++++ The data

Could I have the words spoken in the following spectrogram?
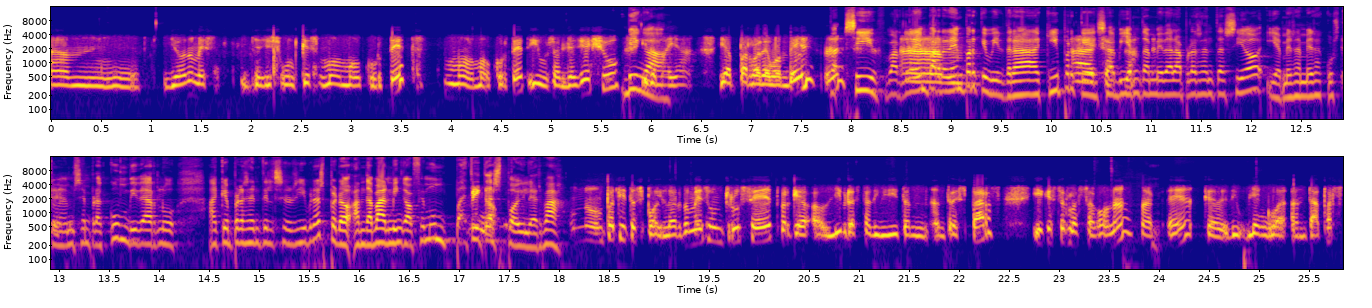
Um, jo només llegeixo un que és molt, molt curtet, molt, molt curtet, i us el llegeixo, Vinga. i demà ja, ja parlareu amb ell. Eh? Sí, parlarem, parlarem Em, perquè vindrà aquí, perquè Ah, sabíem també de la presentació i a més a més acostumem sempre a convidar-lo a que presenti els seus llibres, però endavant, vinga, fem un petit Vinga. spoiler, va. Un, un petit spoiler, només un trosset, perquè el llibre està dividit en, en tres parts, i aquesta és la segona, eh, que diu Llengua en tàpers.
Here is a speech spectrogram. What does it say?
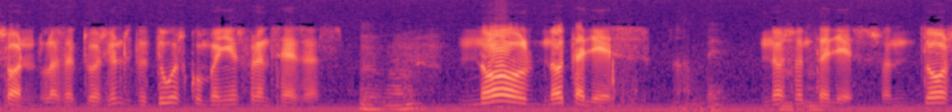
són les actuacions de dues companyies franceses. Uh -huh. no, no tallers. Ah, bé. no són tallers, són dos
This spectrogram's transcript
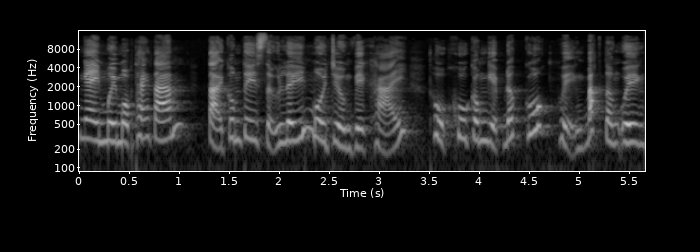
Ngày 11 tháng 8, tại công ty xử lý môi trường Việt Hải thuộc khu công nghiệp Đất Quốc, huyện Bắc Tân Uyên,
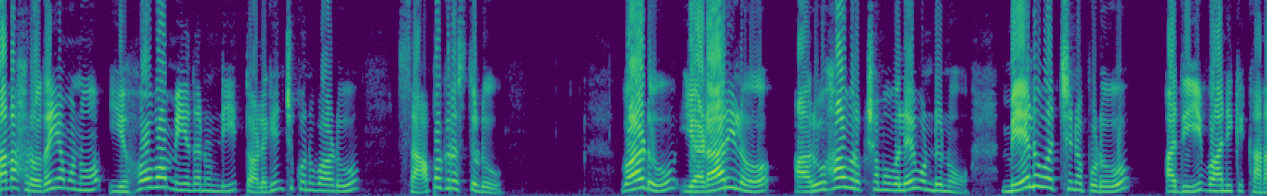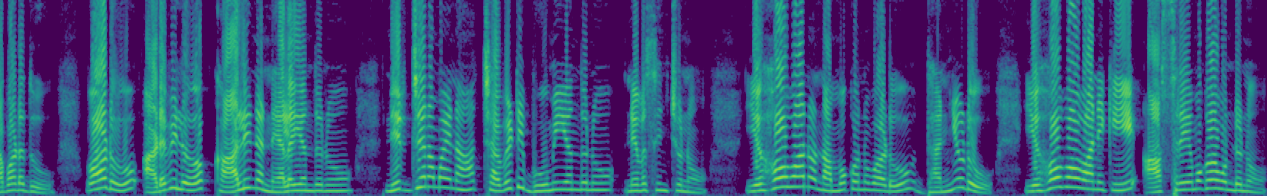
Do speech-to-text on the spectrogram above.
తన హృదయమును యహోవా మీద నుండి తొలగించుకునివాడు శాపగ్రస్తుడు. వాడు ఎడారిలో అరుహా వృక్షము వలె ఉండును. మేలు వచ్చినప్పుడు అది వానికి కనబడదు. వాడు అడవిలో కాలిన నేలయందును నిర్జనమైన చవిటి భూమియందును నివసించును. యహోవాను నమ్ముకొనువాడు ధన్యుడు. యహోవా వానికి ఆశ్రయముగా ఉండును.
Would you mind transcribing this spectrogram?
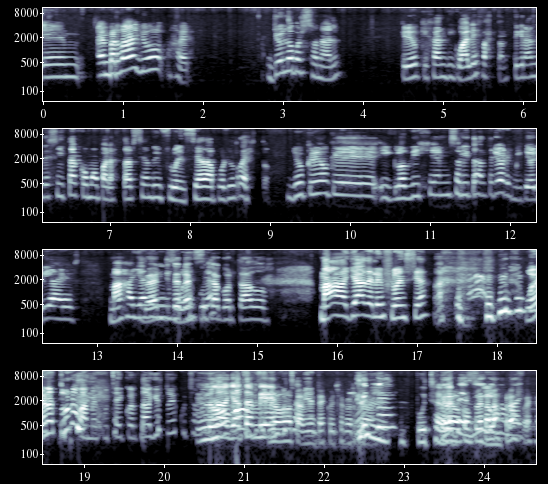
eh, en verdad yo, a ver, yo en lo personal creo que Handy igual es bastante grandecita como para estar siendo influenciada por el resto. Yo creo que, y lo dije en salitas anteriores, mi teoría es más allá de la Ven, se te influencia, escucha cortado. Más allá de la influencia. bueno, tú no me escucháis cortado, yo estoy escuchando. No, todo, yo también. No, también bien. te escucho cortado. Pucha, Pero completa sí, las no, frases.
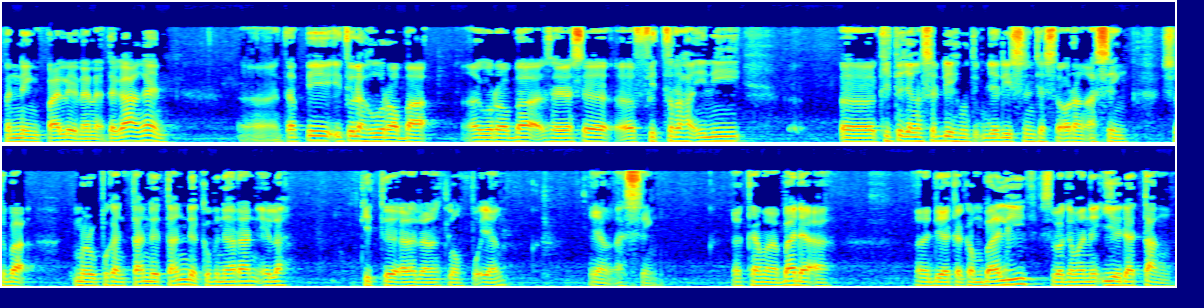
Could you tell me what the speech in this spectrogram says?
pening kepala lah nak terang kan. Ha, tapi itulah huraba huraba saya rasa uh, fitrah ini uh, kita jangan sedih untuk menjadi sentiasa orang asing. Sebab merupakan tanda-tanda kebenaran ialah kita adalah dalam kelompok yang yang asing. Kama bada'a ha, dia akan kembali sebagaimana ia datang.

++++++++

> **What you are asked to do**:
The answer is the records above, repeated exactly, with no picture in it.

> **Answer box**:
Could I have the words spoken in the following spectrogram?
Um, jo només llegeixo un que és molt, molt curtet, molt, molt curtet, i us el llegeixo, Vinga. i demà ja, ja parlareu amb ell. Eh? Sí, parlarem, parlarem Em, perquè vindrà aquí, perquè Ah, sabíem també de la presentació i a més a més acostumem sempre a convidar-lo a que presenti els seus llibres, però endavant, vinga, fem un petit Vinga. spoiler, va. Un, un petit spoiler, només un trosset, perquè el llibre està dividit en, en tres parts, i aquesta és la segona, eh, que diu Llengua en tàpers.
Here is a speech spectrogram. What does it say?
són les actuacions de dues companyies franceses. Uh -huh. no, no tallers. Ah, bé. no són tallers, són dos
This spectrogram's transcript
Ngày 11 tháng 8, tại công ty xử lý môi trường Việt Hải thuộc khu công nghiệp Đất Quốc, huyện Bắc Tân Uyên,
Do speech-to-text on the spectrogram above.
తన హృదయమును యహోవా మీద నుండి తొలగించుకునివాడు శాపగ్రస్తుడు. వాడు ఎడారిలో అరుహా వృక్షము వలె ఉండును. మేలు వచ్చినప్పుడు అది వానికి కనబడదు. వాడు అడవిలో కాలిన నేలయందును నిర్జనమైన చవిటి భూమియందును నివసించును. యహోవాను నమ్ముకొనువాడు ధన్యుడు. యహోవా వానికి ఆశ్రయముగా ఉండును.
Would you mind transcribing this spectrogram?
eh, en verdad yo, a ver, yo en lo personal creo que Handy igual es bastante grandecita como para estar siendo influenciada por el resto. Yo creo que, y lo dije en salitas anteriores, mi teoría es más allá de la Ven, se te influencia, escucha cortado. Más allá de la influencia. bueno, tú no me escucháis cortado, yo estoy escuchando. No, todo, yo también. No, también bien. te escucho cortado. Pucha, Pero completa sí, las no, frases.
Could you tell me what the speech in this spectrogram says?
pening kepala lah nak terang kan. Ha, tapi itulah huraba huraba saya rasa uh, fitrah ini uh, kita jangan sedih untuk menjadi sentiasa orang asing. Sebab merupakan tanda-tanda kebenaran ialah kita adalah dalam kelompok yang yang asing. Kama bada'a ha, dia akan kembali sebagaimana ia datang.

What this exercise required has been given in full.